Less than a week after I turned 16, I was hired to work at a movie theater.
The company culture, when I started, was highly coordinated and customer-serving. Nathan from Corporate would come to our particular theater with some regularity, making the four hour trip about once a month. He would drill us on various aspects of our given tasks. He was acculturating us to the ethos of the owner, which was to ensure an old-time theater experience with customer satisfaction at the heart.
I vividly remember him explaining to me the value of customer service, that it meant to please and serve the customer by your accorded role, and that conflict resolution should center around the dignity of the theater’s reputation.
Looking back, more than 20 years later, I am so glad that Nathan took an extended amount of time to explain to me (and others) the finer points of customer service. I believe he had a business degree from a non-liberal college. He truly cared about the end product of the theater experience. He was a good hire. He moved on to some other higher position at a bigger company, a year after I was hired on, and the company culture sagged in his absence. Some effete man was brought in to his place and soon enough there was petty bickering between the floor staff and management.
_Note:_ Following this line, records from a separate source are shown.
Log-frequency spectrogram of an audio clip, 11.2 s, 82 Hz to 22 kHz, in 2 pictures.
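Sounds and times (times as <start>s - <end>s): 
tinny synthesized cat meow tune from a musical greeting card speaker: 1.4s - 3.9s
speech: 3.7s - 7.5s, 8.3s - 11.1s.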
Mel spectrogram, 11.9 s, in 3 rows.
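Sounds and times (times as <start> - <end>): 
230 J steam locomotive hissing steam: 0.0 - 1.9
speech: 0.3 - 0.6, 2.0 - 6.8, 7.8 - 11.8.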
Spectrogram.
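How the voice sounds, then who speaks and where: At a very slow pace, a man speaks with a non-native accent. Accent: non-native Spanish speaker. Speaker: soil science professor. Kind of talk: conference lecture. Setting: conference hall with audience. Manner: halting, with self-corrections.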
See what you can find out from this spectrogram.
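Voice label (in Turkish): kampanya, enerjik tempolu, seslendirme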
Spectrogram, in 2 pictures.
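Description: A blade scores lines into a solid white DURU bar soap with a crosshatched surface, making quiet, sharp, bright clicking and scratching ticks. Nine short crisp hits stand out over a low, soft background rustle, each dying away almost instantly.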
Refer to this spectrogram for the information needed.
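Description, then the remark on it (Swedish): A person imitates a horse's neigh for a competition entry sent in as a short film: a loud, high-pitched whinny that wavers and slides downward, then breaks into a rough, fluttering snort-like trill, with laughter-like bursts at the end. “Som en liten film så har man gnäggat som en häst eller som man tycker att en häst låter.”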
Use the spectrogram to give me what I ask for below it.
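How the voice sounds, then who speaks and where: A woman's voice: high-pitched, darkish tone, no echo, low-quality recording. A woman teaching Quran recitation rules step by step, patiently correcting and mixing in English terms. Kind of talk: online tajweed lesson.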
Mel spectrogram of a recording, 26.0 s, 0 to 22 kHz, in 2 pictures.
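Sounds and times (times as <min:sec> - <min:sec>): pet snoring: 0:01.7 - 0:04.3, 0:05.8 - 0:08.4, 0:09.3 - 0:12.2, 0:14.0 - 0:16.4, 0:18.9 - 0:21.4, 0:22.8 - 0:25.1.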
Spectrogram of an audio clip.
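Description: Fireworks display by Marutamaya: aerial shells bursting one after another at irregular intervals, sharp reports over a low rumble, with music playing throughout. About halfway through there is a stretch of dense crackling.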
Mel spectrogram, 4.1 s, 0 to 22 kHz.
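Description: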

Flirtations and relationships developed where they shouldn’t have. There were complaints about pay. The business lurched this way and that in an unconscious daze, each employee not able to pinpoint what exactly had gone awry nor exactly caring since left to their own devices. Nathan had helmed our operation with a seriousness and competence that could not easily be reproduced.
Serving others is not some lowly, submissive posture. In fact, it is the opposite. To lift others up with your grace and poise, you must be lifted up yourself first. Quality assurance meant something once, in this country. I would like to see it mean something again. Until then, I am the keeper of the flame.